- N. Leone, G. D'Arthur, P. Adam, and J. Amouroux, “Detection of bacterial deposits and bioaerosols by time-resolved laser-induced breakdown spectroscopy (TRELIBS),” High Temperature Material Processes, vol. 8, no. 1, pp. 1–22, 2004.
- R. T. Wainner, R. S. Harmon, A. W. Miziolek, K. L. McNesby, and P. D. French, “Analysis of environmental lead contamination: comparison of LIBS field and laboratory instruments,” Spectrochimica Acta B, vol. 56, no. 6, pp. 777–793, 2001.
- L. Caneve, F. Colao, F. Fabbri, R. Fantoni, V. Spizzichino, and J. Striber, “Laser-induced breakdown spectroscopy analysis of asbestos,” Spectrochimica Acta B, vol. 60, no. 7-8, pp. 1115–1120, 2005.

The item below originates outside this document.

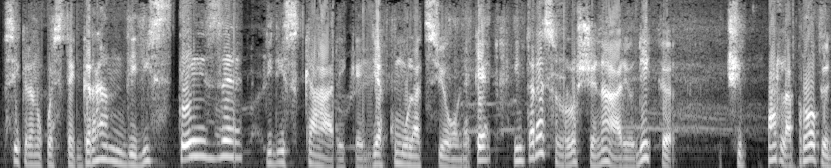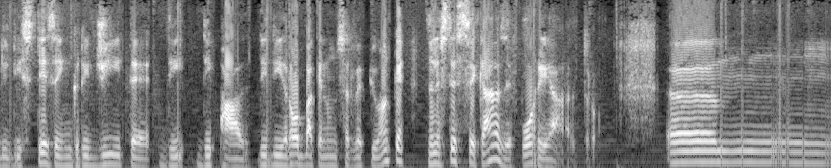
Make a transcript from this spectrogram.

- Y. Godwal, M.T. Taschuk, S. L. Lui, Y. Y. Tsui, and R. Fedosejevs, “Laser-induced breakdown spectroscopy for microanalysis,” in Proceedings of the 3rd International Conference on the Frontiers of Plasma Physics and Technology (PC/5099) S1-5, 2007.
- M. T. Taschuk, I. V. Cravetchi, Y. Y. Tsui, and R. Fedosejevs, “Micro-LIBS,” in Laser-Induced Breakdown Spectroscopy, J. P. Singh and N. Thakur, Eds., chapter 8, Elsevier, New York, NY, USA, 2007.